Seed World

Trump Out, Biden In: How the Year Began

In the first instalment of our Top 10 Stories of the Year, we look back on the inauguration of Joe Biden as U.S. president.

After four years of Donald Trump, will a change in who occupies the Oval Office have a major effect on the seed industry? That was the question in January when Joe Biden was inaugurated as U.S. president.

When it comes down to it, one of the biggest questions surrounding a Biden administration is Biden’s stance on trade, said Mary Kay Thatcher, senior lead of Syngenta’s federal government relations wing.

“I think trade will change drastically. I believe Biden will be very pro-trade, but I don’t think trade will be at the top of his priority list. Instead, he might hit on domestic issues, be it fixing or trying to fix COVID or the stimulus bill.”

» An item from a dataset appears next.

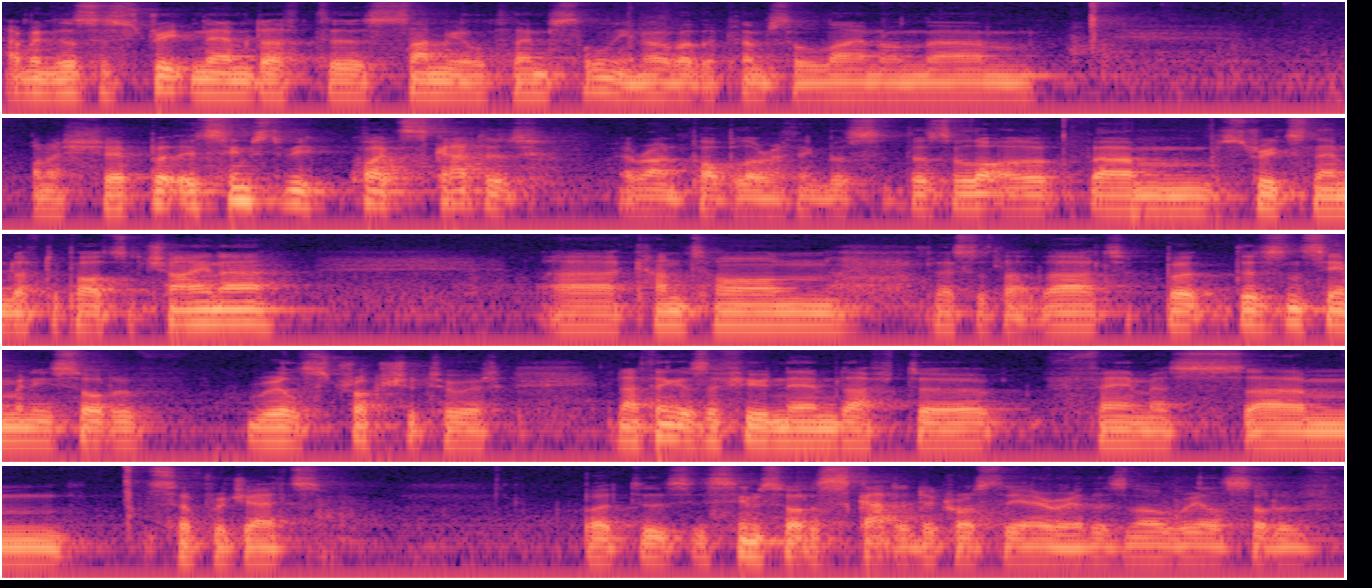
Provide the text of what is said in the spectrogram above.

Thatcher noted that in particular, a Biden administration might mean going back to more traditional trade deals.

“Before President Trump, we always did trade in this country by engaging our friends. Once we had a group together, you’d then move somewhere like China or Russia or wherever to see if we could seek some changes.”

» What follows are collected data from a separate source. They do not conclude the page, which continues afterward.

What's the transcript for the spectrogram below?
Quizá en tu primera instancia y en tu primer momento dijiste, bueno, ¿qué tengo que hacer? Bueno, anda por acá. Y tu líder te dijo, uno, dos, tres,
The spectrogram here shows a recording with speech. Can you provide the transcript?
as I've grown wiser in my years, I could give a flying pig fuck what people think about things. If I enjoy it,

Michelle Klieger, president of Stratagerm Consulting, noted that this was common, especially under the Bush and Obama years.

“There were a lot of bilateral talks set up between different parts of the U.S. and Chinese governments,” Klieger said. “Debatably, did they cause structural changes in the U.S.-China relationship? Maybe. But probably not as much as people hoped.”

She added that all-in-all, that means when new presidents came into office, China was already on their toes, expecting the U.S. to make trade a priority.

“China knew that this big trade talk was coming from one of these committees or there was going to be a high-level visit, and suddenly, there would be a flurry of activity on the Chinese side,” Klieger said. “We would see biotech approvals and we’d see other things that the U.S. had been pushing for. It was almost like, ‘We’re going to do this big, showy thing,’ and China would give a few things we wanted. But it didn’t structurally change the trade process.”
Fast-forward to May, Thatcher still wasn’t quite sure how those drastic changes are going to play out.

“I think it would be too early to say they’ve changed drastically, and to be honest with you, if you would have asked me six months ago, I probably would have expected something major to happen by now,” she said.

Still, she said, there are some telling signs that it might take a little time to see any dramatic developments in the world of trade with the Biden administration at the helm.

“The biggest holdback is we just don’t have very many political appointees yet, and that seems odd to me, when you have a Democratic administration and a Democratic senate that is going to confirm these people. You would think it would have happened by now, but if you actually look at the charts, Biden is much slower overall at filling those seats than probably the last four or five presidents have been.”

—with files from Alex Martin

Check out our coverage and stay tuned for more Top Stories of 2021:

Optimism Abounds as Biden Admin’s Trade Policies Take Shape

What will the Impact of a Biden Administration be?